GS: I am lucky as I have had a few ideas that would be my shining stars over my career. If I had to say which one I am proud of right now, it would be our latest piece we are working on called “Correct The Internet”. This initiative was founded by Rebecca Sowden at Team Heroine and was created to highlight the gender bias across the internet and fix it. The inaccurate results that we are being served daily when we ask a non-gendered question is mind blowing, and we had to do something about it. Together, we gathered a group of like-minded people, and created a way to highlight those inaccuracies and report them directly to the search engines through an online tool. It is important to me as a father that when our young children looking for the facts online, they are given them regardless of gender. We are very excited to see that the power of people is working, and we are now starting to see the change come into effect. Recently we have had reports back from users that previously incorrect results they have had received are consistently being delivered correctly, and this is across different regions globally.
CB: What was the most challenging project you’ve worked on? How did you overcome any obstacles you faced?
GS: One of the most exciting and challenging pieces was our recent work for Tourism New Zealand. It was a campaign that was so important to not just the agency but to all Kiwis and we had to do it justice. It involved everyone on our team to have the stamina and conviction to stay true to the idea and make sure that we never wavered. Not an easy task when you have sold a campaign that involved moving away from the traditional sights and a campaign that embraced cultural relevancy at its core and meant that whatever we did we had to not reveal what we were talking about to create intrigue. The campaign itself was so complex with over 18 unique films that revealed just enough and when you explored further you were rewarded with unique content online, outdoor and in social channels, but only if you were curious enough to find it. The matrix of content we had to create meant everything was planned ahead of time and weather restrictions and continuity meant this was a massive effort with a very big team. Luckily I work with amazing people and that meant they made this easier than it could have been and we ended up with a campaign we and hopefully New Zealand can be proud of.
CB: How do you incorporate social and cultural trends into your advertising campaigns? What’s your secret to staying in the loop?
GS: The most important thing to do is listen and let the world in. I do this by just staying on top of what is happening. The main source of inspiration for me is our junior talent we have here at DDB. They are a wealth of knowledge and know things I wish I knew. My secret is listening to them and have them keeping me in the loop to make me look smarter than I actually am.
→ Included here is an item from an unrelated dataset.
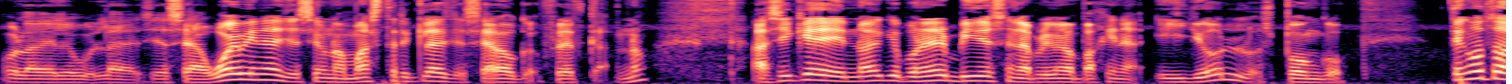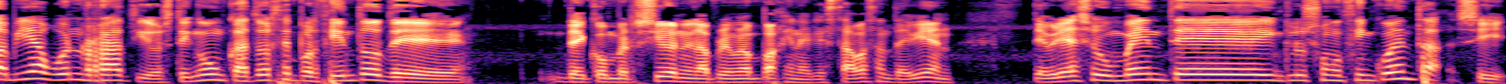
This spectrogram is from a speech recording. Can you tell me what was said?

CB: How do you keep up with the latest technology and platforms to ensure that your advertising campaigns are effective and relevant? Are there any exciting new technologies you’re currently exploring?
GS: The thing about creative people is we are all curious beings. So when anything new or shiny appears we all jump in and have a play. Right now that toy is AI and everyone is having a go in that space including myself. I try to keep up with it but because it is moving at such a speed it is exciting and scary at the same time. The one thing I know is that it all comes down to how the tool is used to make our ideas better, it is not the idea and it never should be. Only a few people out there have managed to find that balance and create impactful work because of it. I am watching them see how they are playing and taking some inspiration from that.
CB: If you could only use one word to describe the industry, what would it be and why?
I mean what other industry would you work in surrounded by smart and talented people who create amazing work. And we get to do this everyday.